After the Facebook experience, I was very sensitive to the value of getting a legal education and of understanding the language of law and how it informs business decisions. At age 22, I started thinking maybe I should do law school instead of business school. The JD-MBA was the perfect solution.

How have you found the program so far?

It’s been great. The students at both schools are really smart, the professors are accessible and the proportion of subject material -- business to law -- is just right. You gain knowledge at law school that complements what you learn in business school. It’s a huge differentiator to be an entrepreneur who also has a JD.

Since the movie are you known as the guy who sued Mark Zuckerberg?

I’ve heard anecdotally that some people look at me like that. But students here generally treat me as just another student. I go to classes. I do my homework.

What’s the idea behind your start-up company, SumZero?

We’re creating a universal encyclopedic database for investment ideas. Contributors are hedge fund analysts, mutual fund analysts and private equity analysts -- experts who work at investment firms where their research influences investment decisions. Traditionally these analysts don’t share their proprietary research. To date, we’ve got 4,300 analysts and portfolio managers from around the world sharing ideas. 

How did you feel when you learned there was a movie being made about the Facebook controversy?

I was excited but also worried. My career’s relatively young, and the last thing I needed was someone to malign my character or misrepresent the type of person I am. But after seeing the film, I was relieved to see that the film depicted multiple sides of the story in a balanced manner.

And how about the way you were portrayed?

Max Minghella, the actor who plays my character, is half Asian, half white. That he wasn’t Indian bothered some people in the Indian community, though I didn’t mind. This sort of thing happens in Hollywood casting. I met Max when I visited the Winklevoss brothers at the Henley Royal Regatta in England. The Facebook film crew was shooting one of the last scenes there. They’d just about finished shooting the film by then, so I had no influence on the way he played my character.

Do people assume things about you from your character in the film?

Some people assume I come from the same background as the Winklevoss brothers, who are from a wealthy family. Not true. I went to public school. My parents came to the U.S. as immigrants without any money, though both were trained as doctors. My dad drove the same Toyota Corolla hatchback for 13 years before he upgraded to a Mercury Sable station wagon. 

What have your parents made of all of the buzz?

They’ve gotten a kick out of it. I doubt they ever expected to see their son in the papers, let alone in a major motion film. Like many Indian parents, they probably had some desire that I’d be a doctor like them. They’re very low-key, not socialites. I convinced them to go to the after-party at the Harvard Club after the movie’s premiere in New York, and I think they enjoyed it judging by the number of photos they took.

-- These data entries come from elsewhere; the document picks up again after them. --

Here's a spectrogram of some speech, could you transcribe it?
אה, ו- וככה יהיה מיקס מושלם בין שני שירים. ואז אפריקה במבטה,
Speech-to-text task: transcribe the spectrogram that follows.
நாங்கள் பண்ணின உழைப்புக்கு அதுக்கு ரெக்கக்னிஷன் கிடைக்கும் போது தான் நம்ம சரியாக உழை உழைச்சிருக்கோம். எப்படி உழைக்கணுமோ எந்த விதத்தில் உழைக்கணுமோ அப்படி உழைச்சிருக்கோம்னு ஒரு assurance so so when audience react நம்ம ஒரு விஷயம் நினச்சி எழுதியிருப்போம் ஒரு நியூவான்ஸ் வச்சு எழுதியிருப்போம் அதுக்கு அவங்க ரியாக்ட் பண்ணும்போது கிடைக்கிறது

Some people might be bitter if they thought they had an idea that turned someone else into a billionaire. You don’t sound bitter.

This all happened so long ago that I don’t lose sleep over it now. Beyond the Facebook litigation process and all the media buzz, my co-founders and I got busy doing other things. I worked as an investment banker for two years and then for a hedge fund. I launched SumZero. Now I’m doing the JD-MBA. I’ve learned an incredible amount since I graduated from college.

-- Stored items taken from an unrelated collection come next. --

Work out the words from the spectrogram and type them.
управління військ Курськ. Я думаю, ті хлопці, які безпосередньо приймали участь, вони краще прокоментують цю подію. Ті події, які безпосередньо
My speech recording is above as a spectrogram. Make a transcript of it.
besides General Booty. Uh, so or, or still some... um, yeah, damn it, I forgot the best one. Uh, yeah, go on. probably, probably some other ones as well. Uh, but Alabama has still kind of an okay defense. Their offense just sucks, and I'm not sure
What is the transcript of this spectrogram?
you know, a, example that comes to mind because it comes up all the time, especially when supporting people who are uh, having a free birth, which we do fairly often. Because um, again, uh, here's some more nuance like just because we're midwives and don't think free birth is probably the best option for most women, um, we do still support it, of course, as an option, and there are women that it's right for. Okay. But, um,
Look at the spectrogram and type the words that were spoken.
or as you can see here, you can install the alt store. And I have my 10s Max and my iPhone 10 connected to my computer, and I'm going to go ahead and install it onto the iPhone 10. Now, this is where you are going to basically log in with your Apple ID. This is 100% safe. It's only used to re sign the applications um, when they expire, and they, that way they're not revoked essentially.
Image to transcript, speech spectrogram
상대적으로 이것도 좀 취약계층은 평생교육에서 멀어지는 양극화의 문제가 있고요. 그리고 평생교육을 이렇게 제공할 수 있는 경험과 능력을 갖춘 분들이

Has Northwestern been a place to make connections?

There are lots of networking opportunities between the smart students and outstanding professors. I approached Professor David Ruder, who’s a former chairman of the Securities and Exchange Commission about SumZero. He said, given my past litigation background, I should hire an attorney for SumZero. He introduced me to a partner in what’s arguably the most powerful technology law firm in the country, which we officially engaged a few weeks later.  So there’s a tangible benefit to working with experienced professors.

Any regrets?

I joke that I regret never learning web programming. If I had, we’d never have hired Mark Zuckerberg in the first place. But, no, I don’t live in regret. You have to learn from life’s lessons and keep moving forward.

Topics: People